Almost every manager begins his or her tenure with the goal of building a top-notch leadership team. Yet as time passes and managers move on to new assignments, they often look back and regret that they didn't develop their team faster and more aggressively. What's behind this seeming contradiction — and what can managers do to establish an A-team as quickly as possible?
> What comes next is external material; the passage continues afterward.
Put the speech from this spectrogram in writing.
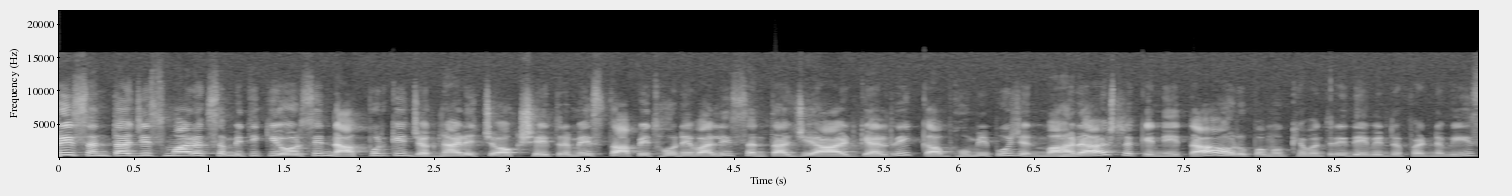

Let's start by looking at a few of the dynamics facing a new manager, some of which are described by Michael Watkins in his book The First 90 Days: Critical Success Strategies for New Leaders at All Levels. One factor is that most new managers inherit an existing team and, in fairness, want to give incumbents the benefit of the doubt that they are right for the job. At the same time, most new managers realize that they need to learn about their new business or function, and that much of that learning will come from the existing team. So right from the start, the manager is in an awkward position — evaluating the team members while also dependent on them for internal knowledge and expertise. To make it even more complicated, team members, realizing that they are being assessed, may skew their behavior to reflect what they think the new manager is looking for, so that first impressions may be inaccurate. Given these dynamics, many managers are hesitant to move too quickly, wanting to gather more data before making any dramatic changes.